Enerdyne delivers encrypted digital data link upgrade for ROVER receivers
EL CAJON, Calif., 17 March 2009. Enerdyne Technologies Inc., a ViaSat company, has demonstrated its DVA (Digital Video over Analog links) technology interoperating with a ROVER video receiver. The DVA allows conversion of the video link between an aircraft or unmanned aerial vehicle (UAV) transmitter and a ROVER receiver to a digital link encrypted with AES-256.
EL CAJON, Calif., 17 March 2009. Enerdyne Technologies Inc., a ViaSat company, has demonstrated its DVA (Digital Video over Analog links) technology interoperating with a ROVER video receiver.
The DVA allows conversion of the video link between an aircraft or unmanned aerial vehicle (UAV) transmitter and a ROVER receiver to a digital link encrypted with AES-256.
With an installed base of nearly 8,000 units, the ROVER is used in a variety of combat applications to receive analog FM video transmitted from many unmanned aerial system (UAS) platforms, such as Predator, Shadow, and Hunter UAVs.
Analog signals are intercepted by enemy combatants using simple, readily available receivers, potentially compromising missions and endangering U.S. troops. Enerdyne's DVA technology can prevent such eavesdropping by upgrading a ROVER analog link in L-, S-, or C-band to a secure digital data link encrypted with AES-256.
Enerdyne is repackaging its DVA receiver into a unit that can be attached to a ROVER in the field without the use of tools. Installation will take less than 60 seconds. The appliqué unit is scheduled to be available in four months. The Enerdyne DVA unit for the aircraft has been in production since June 2008.
"The DVA appliqué provides a major product lifetime enhancement for an installed base of ROVERIII and ROVER4 units that represents a $400 million investment by the U.S. government," says Steve Gardner, Enerdyne GM.
The EnerLinksII DVA system was designed to convert the analog radio frequency (RF) equipment of a UAS to digital transmission without changing the RF equipment or antennas in the air or ground equipment. It inserts a small, integrated digital processing module in the signal path between the aircraft sensor and the FM transmitter.
By attaching a DVA digital baseband processor to the output of the analog FM receiver at a UAS ground station (such as a ROVER), the Enerdyne digital module recovers video and metadata transmitted from the aircraft.
Aside from classified applications, EnerLinks systems are flown on upgraded Sentry HP and Neptune UAS. The EnerLinksII DVA is also designed into Insitu's Scan Eagle and Integrator UASs, each with planned production in 2009.
"Almost every operational unmanned aerial system used by the DoD has an unsecured analog air-to-ground link based on simple FM transmitters and receivers," adds Gardner. "The DoD can extend the utility of all this equipment with a low-cost upgrade to a high-performance, encrypted DVA system."

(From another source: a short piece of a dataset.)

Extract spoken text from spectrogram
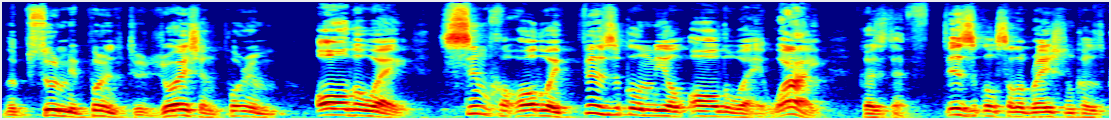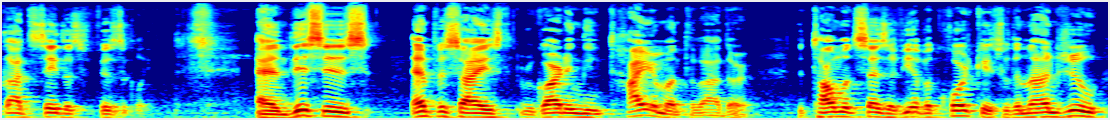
the Psurim Purim to rejoice and Purim all the way, Simcha all the way, physical meal all the way. Why? Because it's a physical celebration, because God saved us physically. And this is emphasized regarding the entire month of Adar. The Talmud says if you have a court case with a non-Jew,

Because the DVA system integration requires no change to analog RF equipment, UAS aircraft and ground stations can be upgraded with secure digital links in forward locations in a few hours using maintenance technicians and simple upgrade kits, minimizing down time and integration costs.

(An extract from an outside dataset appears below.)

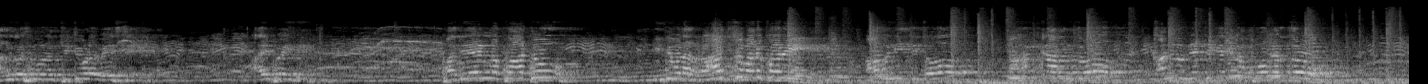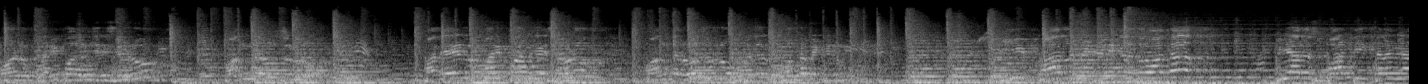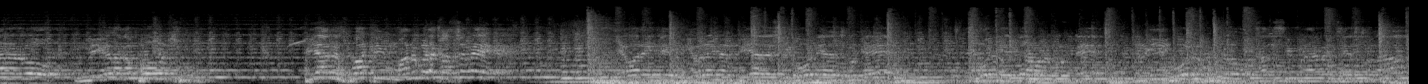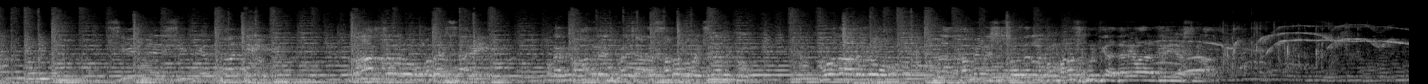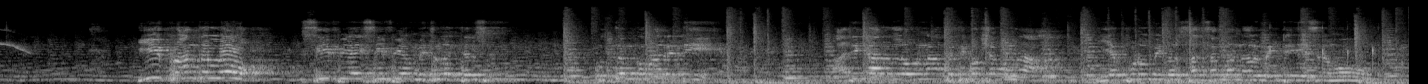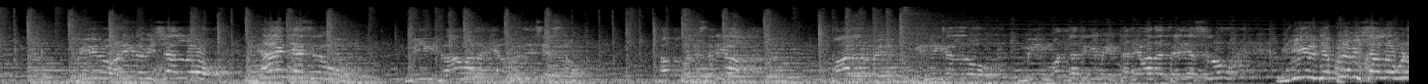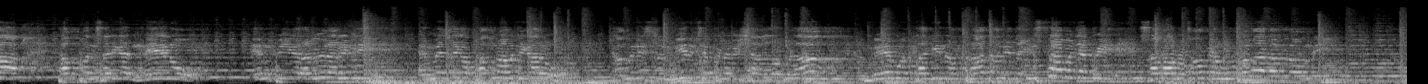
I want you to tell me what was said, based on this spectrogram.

EnerLinksII DVA is in full production with normal availability within 60 to 90 days.